- _Information_
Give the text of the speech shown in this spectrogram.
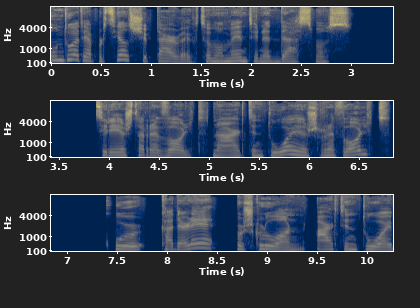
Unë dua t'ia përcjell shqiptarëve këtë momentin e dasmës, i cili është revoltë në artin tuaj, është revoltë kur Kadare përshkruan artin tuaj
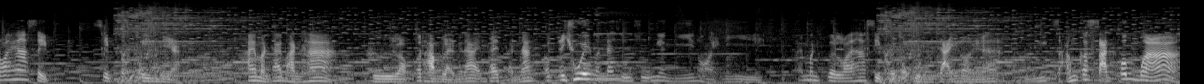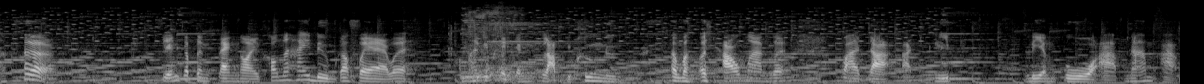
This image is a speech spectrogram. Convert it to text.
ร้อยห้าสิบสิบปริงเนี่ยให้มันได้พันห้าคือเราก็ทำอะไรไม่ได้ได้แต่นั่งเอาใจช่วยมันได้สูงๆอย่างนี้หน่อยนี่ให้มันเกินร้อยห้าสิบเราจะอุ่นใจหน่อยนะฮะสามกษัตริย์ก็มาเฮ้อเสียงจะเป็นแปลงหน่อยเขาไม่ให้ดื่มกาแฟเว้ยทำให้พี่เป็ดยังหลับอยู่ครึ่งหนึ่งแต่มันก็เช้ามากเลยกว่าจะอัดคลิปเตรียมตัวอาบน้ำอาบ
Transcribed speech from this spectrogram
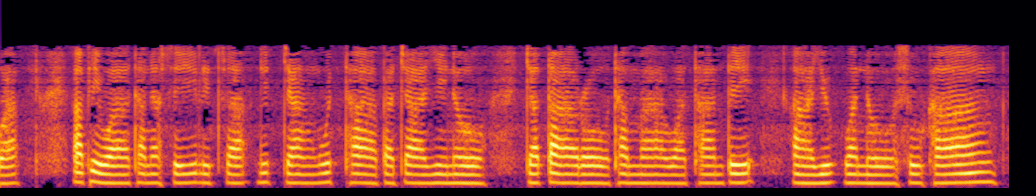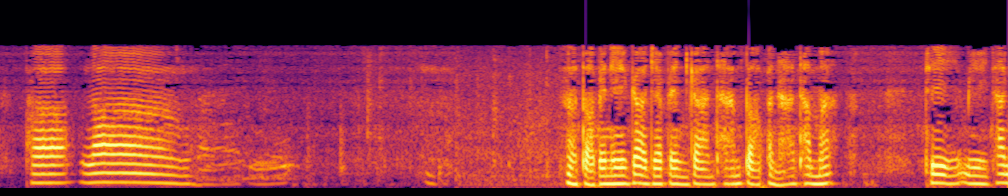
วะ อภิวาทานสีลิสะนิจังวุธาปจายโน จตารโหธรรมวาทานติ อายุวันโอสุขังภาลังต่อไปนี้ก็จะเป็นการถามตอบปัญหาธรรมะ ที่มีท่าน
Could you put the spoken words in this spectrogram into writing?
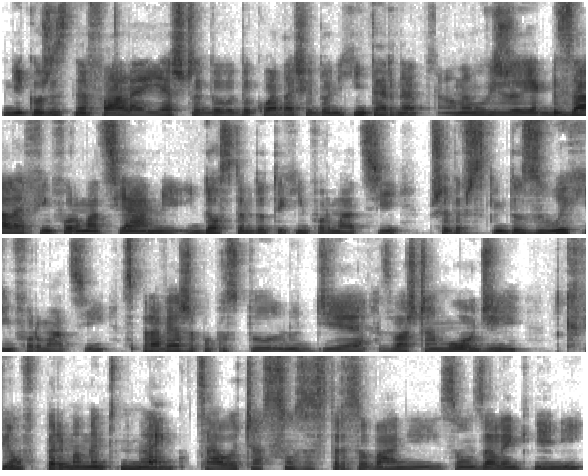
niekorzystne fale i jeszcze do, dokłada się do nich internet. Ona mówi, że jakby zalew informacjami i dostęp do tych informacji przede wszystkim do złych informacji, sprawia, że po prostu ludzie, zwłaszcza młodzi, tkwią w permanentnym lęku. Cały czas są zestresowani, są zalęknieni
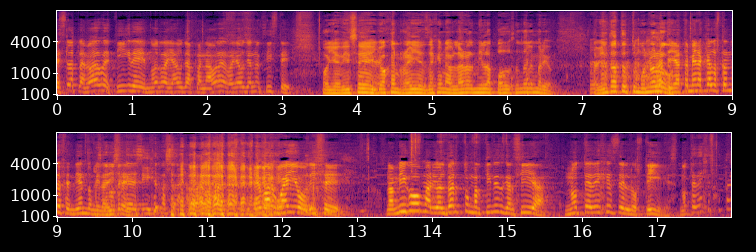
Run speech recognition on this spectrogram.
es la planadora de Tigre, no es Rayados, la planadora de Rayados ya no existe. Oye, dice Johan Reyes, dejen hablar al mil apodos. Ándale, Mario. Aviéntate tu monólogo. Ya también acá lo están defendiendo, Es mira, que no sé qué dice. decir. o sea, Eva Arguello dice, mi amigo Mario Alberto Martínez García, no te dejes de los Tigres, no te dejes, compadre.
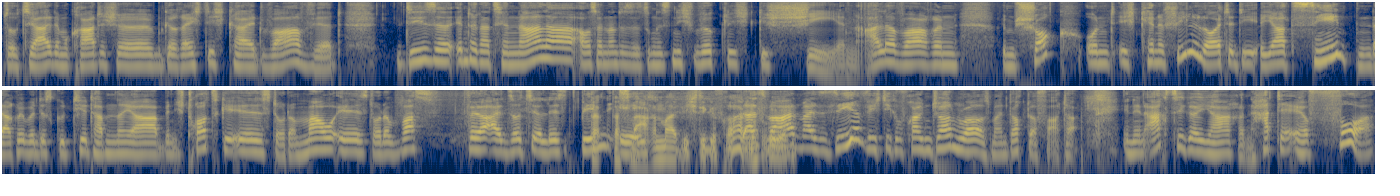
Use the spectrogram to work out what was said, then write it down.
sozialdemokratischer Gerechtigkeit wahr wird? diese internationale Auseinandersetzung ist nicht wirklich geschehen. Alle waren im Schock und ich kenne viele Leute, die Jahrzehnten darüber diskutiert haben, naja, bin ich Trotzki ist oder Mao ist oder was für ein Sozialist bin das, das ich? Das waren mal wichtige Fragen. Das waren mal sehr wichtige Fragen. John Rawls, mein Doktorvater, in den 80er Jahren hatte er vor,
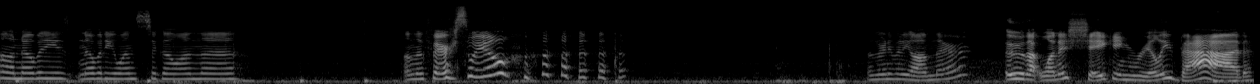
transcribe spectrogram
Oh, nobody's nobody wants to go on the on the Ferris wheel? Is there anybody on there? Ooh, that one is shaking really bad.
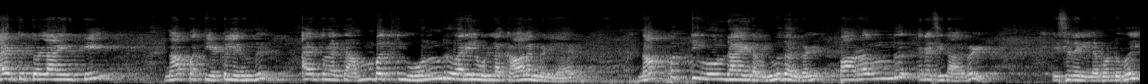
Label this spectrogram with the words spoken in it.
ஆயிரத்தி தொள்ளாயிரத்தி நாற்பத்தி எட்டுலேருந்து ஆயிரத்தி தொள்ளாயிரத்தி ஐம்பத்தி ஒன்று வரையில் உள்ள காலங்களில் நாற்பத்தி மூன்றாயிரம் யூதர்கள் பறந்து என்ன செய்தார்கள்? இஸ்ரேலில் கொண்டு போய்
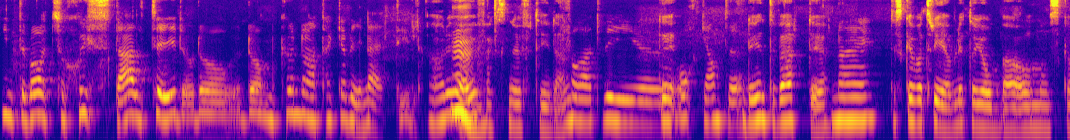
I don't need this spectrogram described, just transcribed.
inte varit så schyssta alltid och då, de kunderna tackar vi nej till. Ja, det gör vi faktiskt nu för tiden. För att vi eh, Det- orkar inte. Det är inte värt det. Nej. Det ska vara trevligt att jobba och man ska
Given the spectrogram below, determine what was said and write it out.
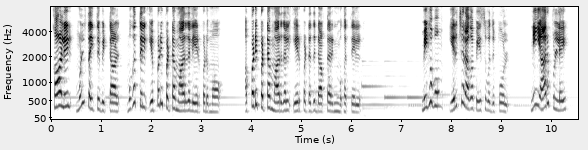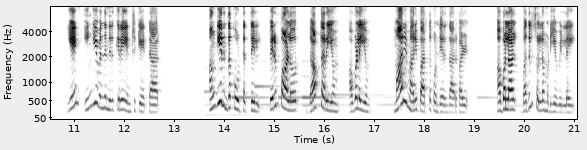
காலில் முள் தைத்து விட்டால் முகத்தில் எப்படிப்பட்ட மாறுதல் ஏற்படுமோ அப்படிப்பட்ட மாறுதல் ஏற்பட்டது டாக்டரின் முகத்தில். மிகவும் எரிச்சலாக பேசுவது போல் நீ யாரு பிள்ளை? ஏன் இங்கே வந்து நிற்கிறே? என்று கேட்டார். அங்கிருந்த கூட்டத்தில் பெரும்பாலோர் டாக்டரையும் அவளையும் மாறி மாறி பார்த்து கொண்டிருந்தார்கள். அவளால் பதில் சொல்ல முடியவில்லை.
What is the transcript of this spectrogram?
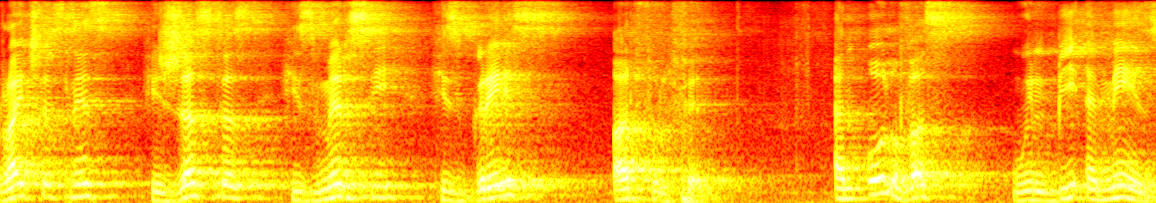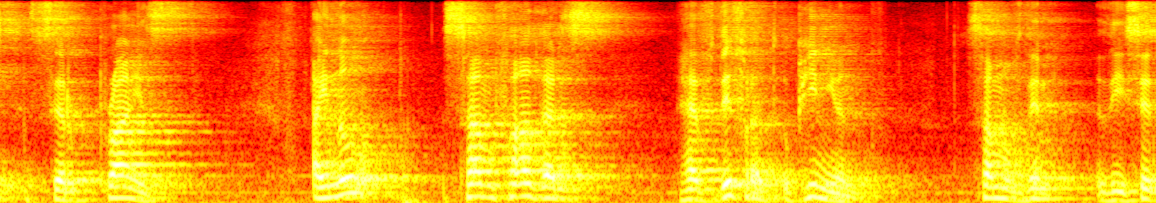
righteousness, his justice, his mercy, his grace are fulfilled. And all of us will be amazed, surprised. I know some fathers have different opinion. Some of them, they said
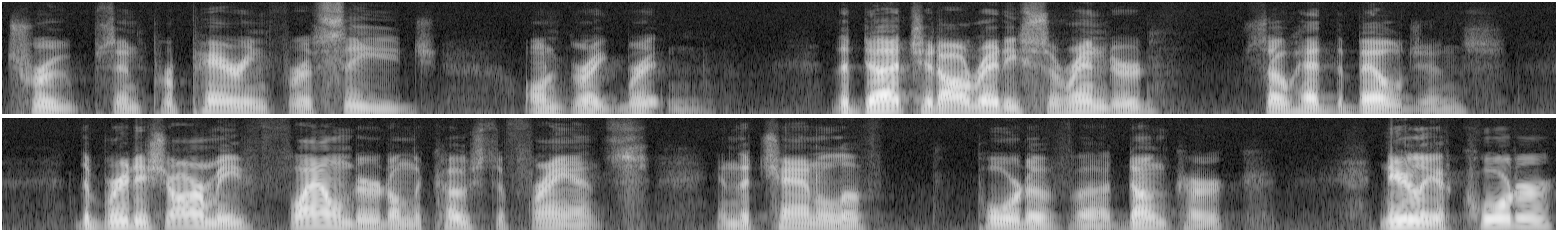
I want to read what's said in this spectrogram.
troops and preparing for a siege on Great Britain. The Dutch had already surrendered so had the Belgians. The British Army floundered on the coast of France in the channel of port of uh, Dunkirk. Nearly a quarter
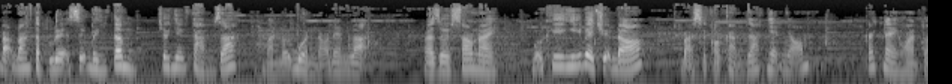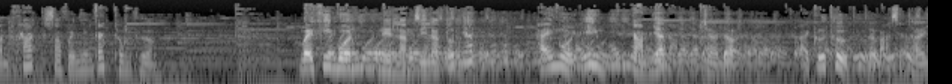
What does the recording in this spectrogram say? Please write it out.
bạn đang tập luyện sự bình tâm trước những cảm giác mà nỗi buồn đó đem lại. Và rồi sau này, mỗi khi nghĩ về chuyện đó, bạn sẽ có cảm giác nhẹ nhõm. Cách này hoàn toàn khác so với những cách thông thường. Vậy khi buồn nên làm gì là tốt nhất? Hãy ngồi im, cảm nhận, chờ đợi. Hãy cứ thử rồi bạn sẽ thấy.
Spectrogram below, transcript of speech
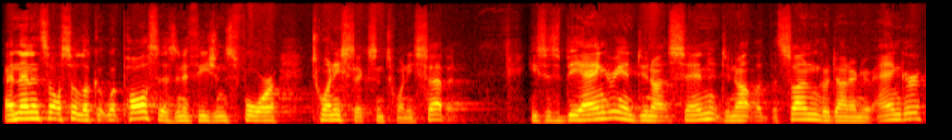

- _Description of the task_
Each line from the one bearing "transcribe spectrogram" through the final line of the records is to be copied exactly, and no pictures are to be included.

- _Answer to this exercise_
transcribe spectrogram
Oh, nobody's nobody wants to go on the on the Ferris wheel? Is there anybody on there? Ooh, that one is shaking really bad.
Label this spectrogram with the words spoken in it.
ஆயிரத்தி தொள்ளாயிரத்தி நாற்பத்தி எட்டுலேருந்து ஆயிரத்தி தொள்ளாயிரத்தி ஐம்பத்தி ஒன்று வரையில் உள்ள காலங்களில் நாற்பத்தி மூன்றாயிரம் யூதர்கள் பறந்து என்ன செய்தார்கள்? இஸ்ரேலில் கொண்டு போய்
I don't need this spectrogram described, just transcribed.
inte varit så schyssta alltid och då, de kunderna tackar vi nej till. Ja, det gör vi faktiskt nu för tiden. För att vi eh, Det- orkar inte. Det är inte värt det. Nej. Det ska vara trevligt att jobba och man ska
Given the spectrogram below, determine what was said and write it out.
காலில் முள் தைத்து விட்டால் முகத்தில் எப்படிப்பட்ட மாறுதல் ஏற்படுமோ அப்படிப்பட்ட மாறுதல் ஏற்பட்டது டாக்டரின் முகத்தில். மிகவும் எரிச்சலாக பேசுவது போல் நீ யாரு பிள்ளை? ஏன் இங்கே வந்து நிற்கிறே? என்று கேட்டார். அங்கிருந்த கூட்டத்தில் பெரும்பாலோர் டாக்டரையும் அவளையும் மாறி மாறி பார்த்து கொண்டிருந்தார்கள். அவளால் பதில் சொல்ல முடியவில்லை.
What is the transcript of this spectrogram?
righteousness, his justice, his mercy, his grace are fulfilled. And all of us will be amazed, surprised. I know some fathers have different opinion. Some of them, they said
I want to read what's said in this spectrogram.
troops and preparing for a siege on Great Britain. The Dutch had already surrendered so had the Belgians. The British Army floundered on the coast of France in the channel of port of uh, Dunkirk. Nearly a quarter
What does the recording in this spectrogram say? Please write it out.
bạn đang tập luyện sự bình tâm trước những cảm giác mà nỗi buồn đó đem lại. Và rồi sau này, mỗi khi nghĩ về chuyện đó, bạn sẽ có cảm giác nhẹ nhõm. Cách này hoàn toàn khác so với những cách thông thường. Vậy khi buồn nên làm gì là tốt nhất? Hãy ngồi im, cảm nhận, chờ đợi. Hãy cứ thử rồi bạn sẽ thấy.
Spectrogram below, transcript of speech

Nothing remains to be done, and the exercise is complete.